An erect to spreading shrub to 2 metres tall.
It is found in dry sclerophyll forests and woodland, often near creeks, on sandy soils over sandstone, on the coast, tablelands and central western slopes of New South Wales, from Murwillumbah in northern NSW, to the Budawang Range, with most of its occurrence from the Hunter Valley to Batemans Bay.
Branches are four-ridged (square) and slightly aromatic.
Leaves are in opposite pairs (rarely in 3-leaf whorls, egg-shaped to circular, to 65 mm long and to 40 mm wide, on a petiole to 15 mm long, slightly aromatic.
Flowers have a shape described as labiate (applies to all Lamiaceae flowers) with 5 petals varying in their size, fused at their base, produced in leaf axils.
One of the identification features for Prostanthera is that the 5 calyx parts (basal whorl of the flower) are fused into 2 lips.
In this species, flowers are arranged in compressed groups / clusters on the ends of branchlets, each flower with bracteoles about 2.5 mm long at the base, but that fall off as the flower develops.
The petals are white to pale mauve and 12 to 15 mm long with petals fused into a tube for part of their length.
Fruits – 4 tiny nutlets (mericarps) produced at the base of the calyx.
Not commonly cultivated and plants may be hard to source. It is likely just one of many species that needs to be trialled in cultivation.
Would likely prefer a well-drained sandy soil in full-sun to part shade.
Could likely be pruned to a nice shape. Best approach is a light tip prune after flowering.

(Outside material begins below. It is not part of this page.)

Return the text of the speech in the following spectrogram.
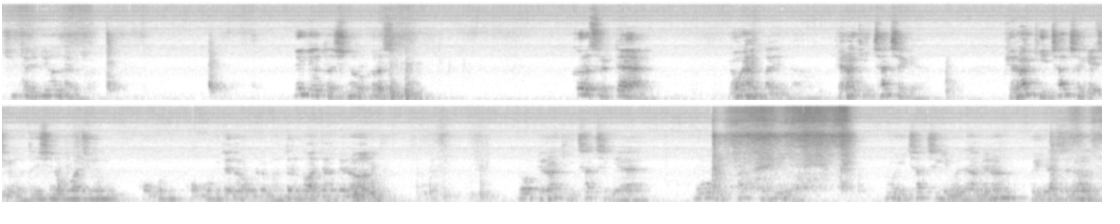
실제로 이런 회로죠. 여기 어떤 신호를 걸었습니다. 걸었을 때 요게 한 단입니다. 변압기 2차측이에요. 변압기 2차측에 지금 어떤 신호가 지금 공급, 공급이 되도록 우리가 만들어 놓았냐 하면은 요 변압기 2차측에 요 2차측이 요 2차측이 뭐냐면은 VS는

A Prostanthera in full bloom is a magnificent sight and there are so many colours to choose from for your garden. These plants are found in all states in varied soil conditions and climate and thus while it may be a challenge to grow some species many are easy in a garden situation.
A few basic growing tips are:
• Good drainage is essential. Raised beds ensure this
• Water new plants until established, weekly or as required.
• Do not over water, as this can induce root rot and fungal infestation.
• They prefer moist root runs.
• Plant drooping is an indicator of dryness
There is a tip from the publication:
“Letters to Garden Lovers”, Australian Home Beautiful, April 1938, to regularly and lightly prune branches all through the year rather than give plants a heavy prune once a year. Be careful not to eliminate flower buds, however.
Plants may be grown from fresh seed. However, cuttings are frequently and reliably used, usually semi-hard wood or soft tip material, which strike well in spring or autumn.
There are approximately 100 species of Prostanthera, endemic to Australia. They occur in all States.
This genus is currently under revision, and several species complexes are unresolved. Natural hybrids occur between several species and most species appear to be capable of hybridizing when in cultivation.
Some 80% of mints contain aromatic oils within their leaves with oil of cineol being a major component. Prostanthera sieberi, P. incisa and P. staurophylla are quite pleasantly overpowering due to their exudates when crushed.
Positioning of prostantheras as border plants or near pathways is recommended as the mint odour is released when brushed against. Oil from the leaves of some species is distilled for use in cosmetics and as soap additives.
Most Prostanthera species will regenerate from seed after fire with some species exhibiting an ability to reshoot from basal areas and stem buds. The exact response for this species is unknown.
Prostanthera – from the Greek prosthike (προσθήκη) which translates to “addendum”, and anthir (ανθήρ) meaning anther – referring to the anthers which have an appendage of tissue.
prunelloides – resembling species of Prunella, another genus of the Lamiaceae, eg: the NSW weed Prunella vulgaris. The resemblance is likely in the leaves and/or clustered flower-heads.